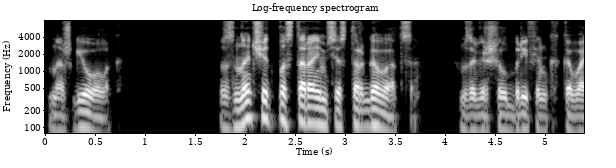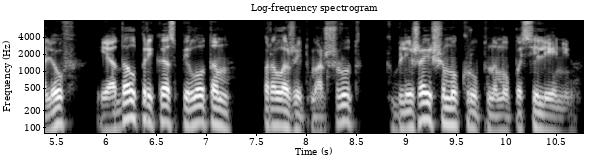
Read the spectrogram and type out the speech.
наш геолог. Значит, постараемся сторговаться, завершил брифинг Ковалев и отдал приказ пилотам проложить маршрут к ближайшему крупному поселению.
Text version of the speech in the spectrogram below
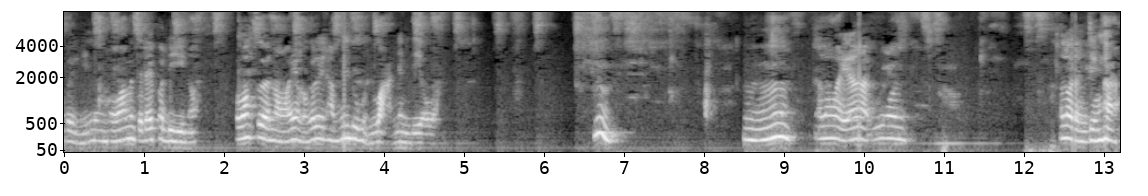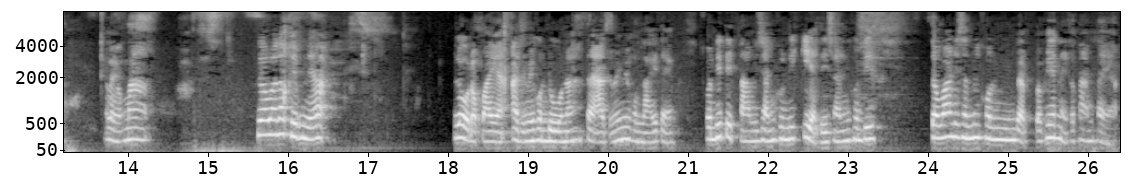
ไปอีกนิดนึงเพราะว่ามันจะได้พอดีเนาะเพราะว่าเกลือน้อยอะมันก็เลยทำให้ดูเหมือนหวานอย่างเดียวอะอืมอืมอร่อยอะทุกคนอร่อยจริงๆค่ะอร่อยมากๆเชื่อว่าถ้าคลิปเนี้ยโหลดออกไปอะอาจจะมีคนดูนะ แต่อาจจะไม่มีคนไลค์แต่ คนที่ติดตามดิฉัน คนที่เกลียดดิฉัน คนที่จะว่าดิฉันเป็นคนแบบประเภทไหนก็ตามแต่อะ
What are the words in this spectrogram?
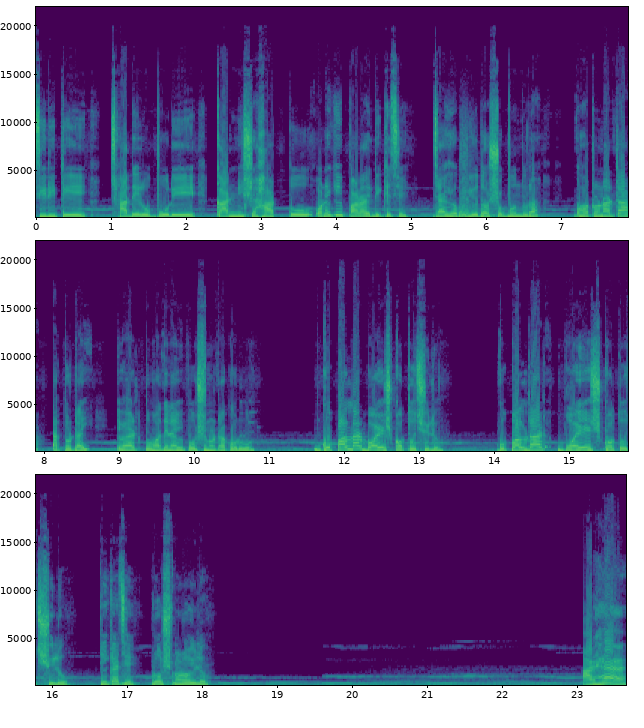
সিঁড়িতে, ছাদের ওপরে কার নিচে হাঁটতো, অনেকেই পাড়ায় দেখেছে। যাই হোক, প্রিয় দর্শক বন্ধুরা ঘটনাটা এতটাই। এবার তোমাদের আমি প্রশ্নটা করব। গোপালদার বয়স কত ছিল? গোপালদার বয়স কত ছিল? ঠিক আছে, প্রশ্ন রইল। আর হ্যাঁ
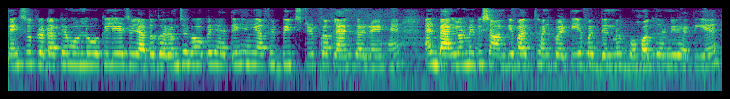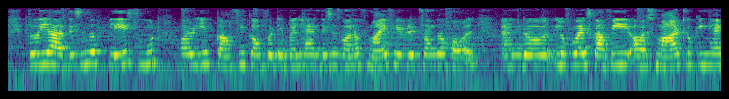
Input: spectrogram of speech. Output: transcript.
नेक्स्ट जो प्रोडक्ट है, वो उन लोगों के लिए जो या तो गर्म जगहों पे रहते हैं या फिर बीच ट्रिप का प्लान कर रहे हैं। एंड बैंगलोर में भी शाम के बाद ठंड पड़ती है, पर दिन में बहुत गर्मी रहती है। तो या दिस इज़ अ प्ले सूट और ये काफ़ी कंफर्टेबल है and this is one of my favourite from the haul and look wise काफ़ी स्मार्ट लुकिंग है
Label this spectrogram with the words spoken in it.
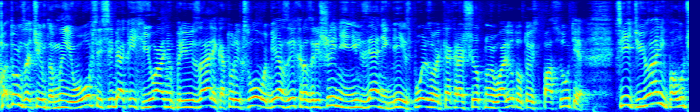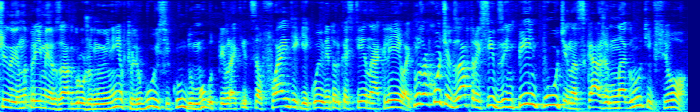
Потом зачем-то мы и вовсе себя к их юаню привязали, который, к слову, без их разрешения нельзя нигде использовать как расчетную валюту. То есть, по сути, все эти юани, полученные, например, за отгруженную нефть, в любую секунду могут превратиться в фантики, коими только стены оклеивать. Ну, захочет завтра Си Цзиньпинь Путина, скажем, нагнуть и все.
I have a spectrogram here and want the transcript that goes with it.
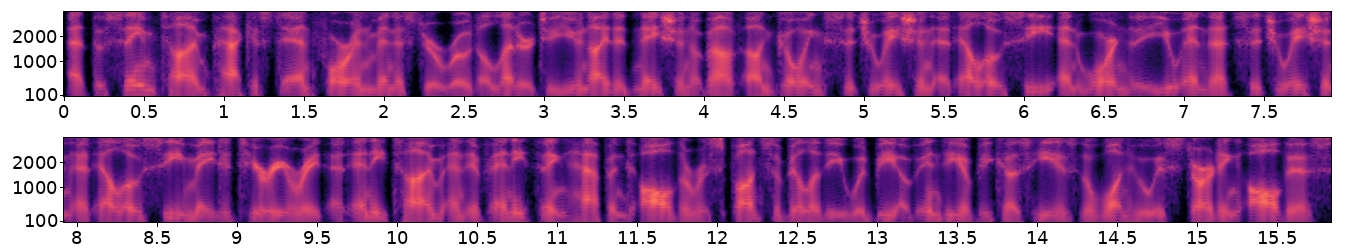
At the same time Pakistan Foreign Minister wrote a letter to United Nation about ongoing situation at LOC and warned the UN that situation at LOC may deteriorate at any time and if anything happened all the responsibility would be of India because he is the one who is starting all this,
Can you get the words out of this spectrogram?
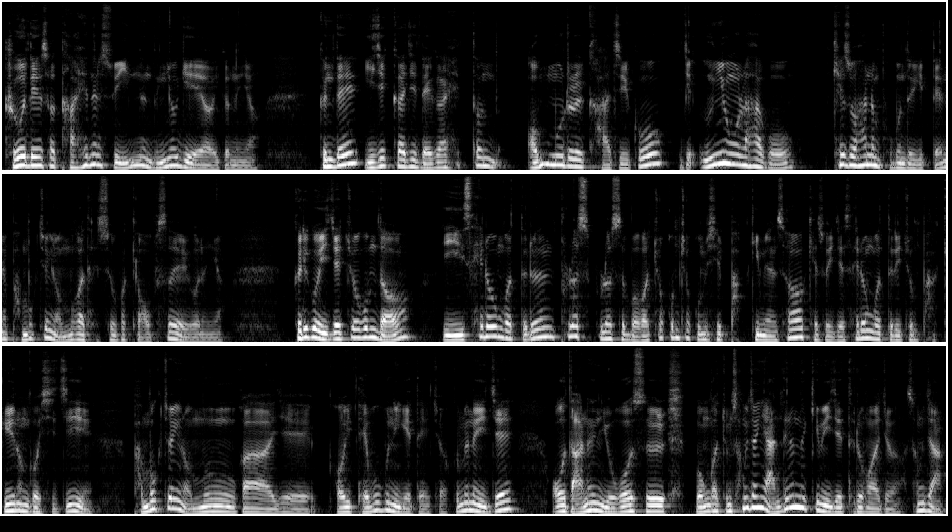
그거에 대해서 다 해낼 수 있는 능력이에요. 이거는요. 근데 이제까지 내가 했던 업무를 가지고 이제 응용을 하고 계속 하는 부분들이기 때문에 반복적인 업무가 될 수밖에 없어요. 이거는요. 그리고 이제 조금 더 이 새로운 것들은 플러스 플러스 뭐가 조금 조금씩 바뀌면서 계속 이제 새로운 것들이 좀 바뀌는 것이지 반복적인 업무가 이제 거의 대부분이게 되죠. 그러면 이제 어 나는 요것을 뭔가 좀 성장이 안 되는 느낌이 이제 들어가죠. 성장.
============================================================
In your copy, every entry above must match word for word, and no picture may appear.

Result for this exercise:
Read the spectrogram and type out the speech.
наш геолог. Значит, постараемся сторговаться, завершил брифинг Ковалев и отдал приказ пилотам проложить маршрут к ближайшему крупному поселению.
Text version of the speech in the spectrogram below
ไปอีกนิดนึงเพราะว่ามันจะได้พอดีเนาะเพราะว่าเกลือน้อยอะมันก็เลยทำให้ดูเหมือนหวานอย่างเดียวอะอืมอืมอร่อยอะทุกคนอร่อยจริงๆค่ะอร่อยมากๆเชื่อว่าถ้าคลิปเนี้ยโหลดออกไปอะอาจจะมีคนดูนะ แต่อาจจะไม่มีคนไลค์แต่ คนที่ติดตามดิฉัน คนที่เกลียดดิฉัน คนที่จะว่าดิฉันเป็นคนแบบประเภทไหนก็ตามแต่อะ
What are the words in this spectrogram?
সিঁড়িতে, ছাদের ওপরে কার নিচে হাঁটতো, অনেকেই পাড়ায় দেখেছে। যাই হোক, প্রিয় দর্শক বন্ধুরা ঘটনাটা এতটাই। এবার তোমাদের আমি প্রশ্নটা করব। গোপালদার বয়স কত ছিল? গোপালদার বয়স কত ছিল? ঠিক আছে, প্রশ্ন রইল। আর হ্যাঁ
Input: spectrogram of speech. Output: transcript.
नेक्स्ट जो प्रोडक्ट है, वो उन लोगों के लिए जो या तो गर्म जगहों पे रहते हैं या फिर बीच ट्रिप का प्लान कर रहे हैं। एंड बैंगलोर में भी शाम के बाद ठंड पड़ती है, पर दिन में बहुत गर्मी रहती है। तो या दिस इज़ अ प्ले सूट और ये काफ़ी कंफर्टेबल है and this is one of my favourite from the haul and look wise काफ़ी स्मार्ट लुकिंग है
Label this spectrogram with the words spoken in it.
Потом зачем-то мы и вовсе себя к их юаню привязали, который, к слову, без их разрешения нельзя нигде использовать как расчетную валюту. То есть, по сути, все эти юани, полученные, например, за отгруженную нефть, в любую секунду могут превратиться в фантики, коими только стены оклеивать. Ну, захочет завтра Си Цзиньпинь Путина, скажем, нагнуть и все.
I have a spectrogram here and want the transcript that goes with it.
At the same time Pakistan Foreign Minister wrote a letter to United Nation about ongoing situation at LOC and warned the UN that situation at LOC may deteriorate at any time and if anything happened all the responsibility would be of India because he is the one who is starting all this,
Can you get the words out of this spectrogram?
그거에 대해서 다 해낼 수 있는 능력이에요. 이거는요. 근데 이제까지 내가 했던 업무를 가지고 이제 응용을 하고 계속 하는 부분들이기 때문에 반복적인 업무가 될 수밖에 없어요. 이거는요. 그리고 이제 조금 더 이 새로운 것들은 플러스 플러스 뭐가 조금 조금씩 바뀌면서 계속 이제 새로운 것들이 좀 바뀌는 것이지 반복적인 업무가 이제 거의 대부분이게 되죠. 그러면 이제 어 나는 요것을 뭔가 좀 성장이 안 되는 느낌이 이제 들어가죠. 성장.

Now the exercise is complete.